## TASK STATEMENT
Only the pictures stay out; please return all the entries below exactly as written.

## AVAILABLE DATA
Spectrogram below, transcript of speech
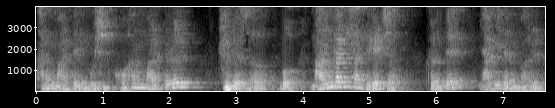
하는 말들이 무심코 하는 말들을 줄여서 뭐 만 가지 이상 되겠죠. 그런데 약이 되는 말을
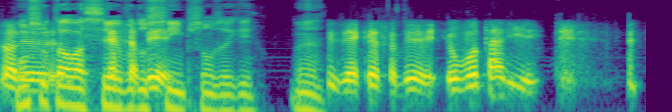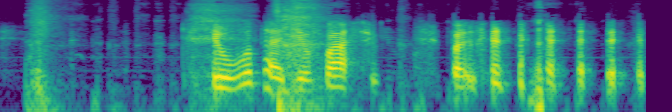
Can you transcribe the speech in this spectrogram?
Olha, Consultar o acervo dos Simpsons aqui. É. Pois é, quer saber? Eu votaria. eu votaria, fácil.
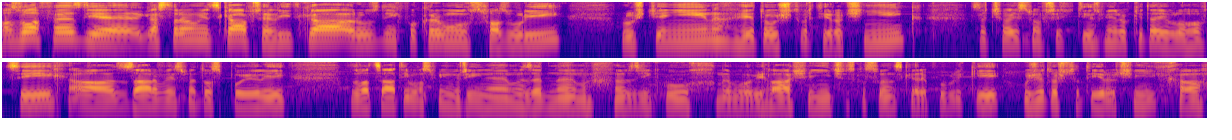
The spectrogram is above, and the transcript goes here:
Fazula Fest je gastronomická přehlídka různých pokrmů z fazulí, luštěnin. Je to už čtvrtý ročník. Začali jsme před čtyřmi roky tady v Lohovci a zároveň jsme to spojili s 28. říjnem ze dnem vzniku nebo vyhlášení Československé republiky. Už je to čtvrtý ročník a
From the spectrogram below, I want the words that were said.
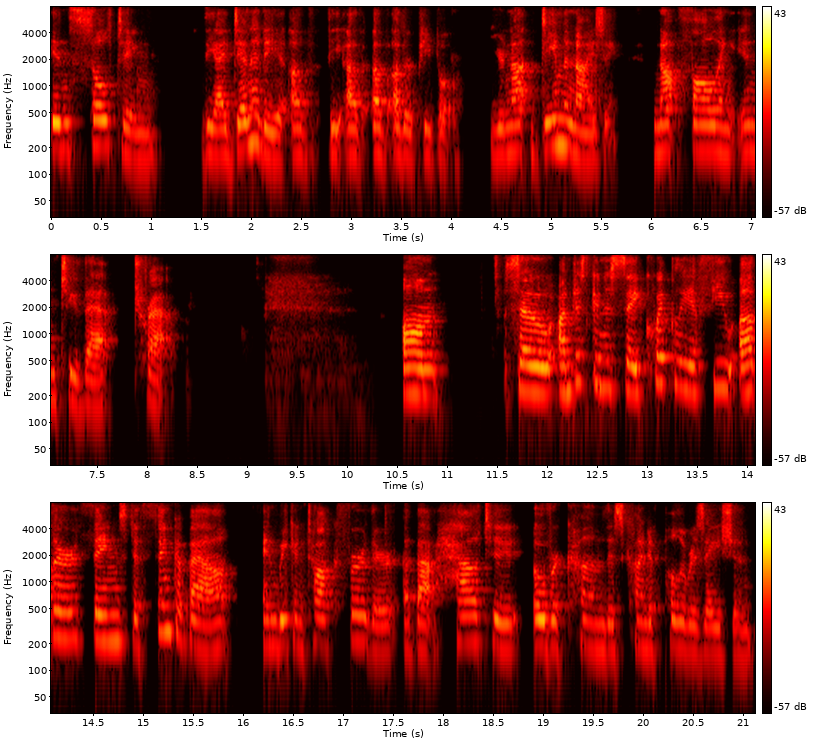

## YOUR SOLUTION
Spectrogram below, transcript of speech
하는 말들이 무심코 하는 말들을 줄여서 뭐 만 가지 이상 되겠죠. 그런데 약이 되는 말을
Can you transcribe the speech in this spectrogram?
Olha, Consultar o acervo dos Simpsons aqui. É. Pois é, quer saber? Eu votaria. eu votaria, fácil.
The spectrogram is above, and the transcript goes here:
Fazula Fest je gastronomická přehlídka různých pokrmů z fazulí, luštěnin. Je to už čtvrtý ročník. Začali jsme před čtyřmi roky tady v Lohovci a zároveň jsme to spojili s 28. říjnem ze dnem vzniku nebo vyhlášení Československé republiky. Už je to čtvrtý ročník a
From the spectrogram below, I want the words that were said.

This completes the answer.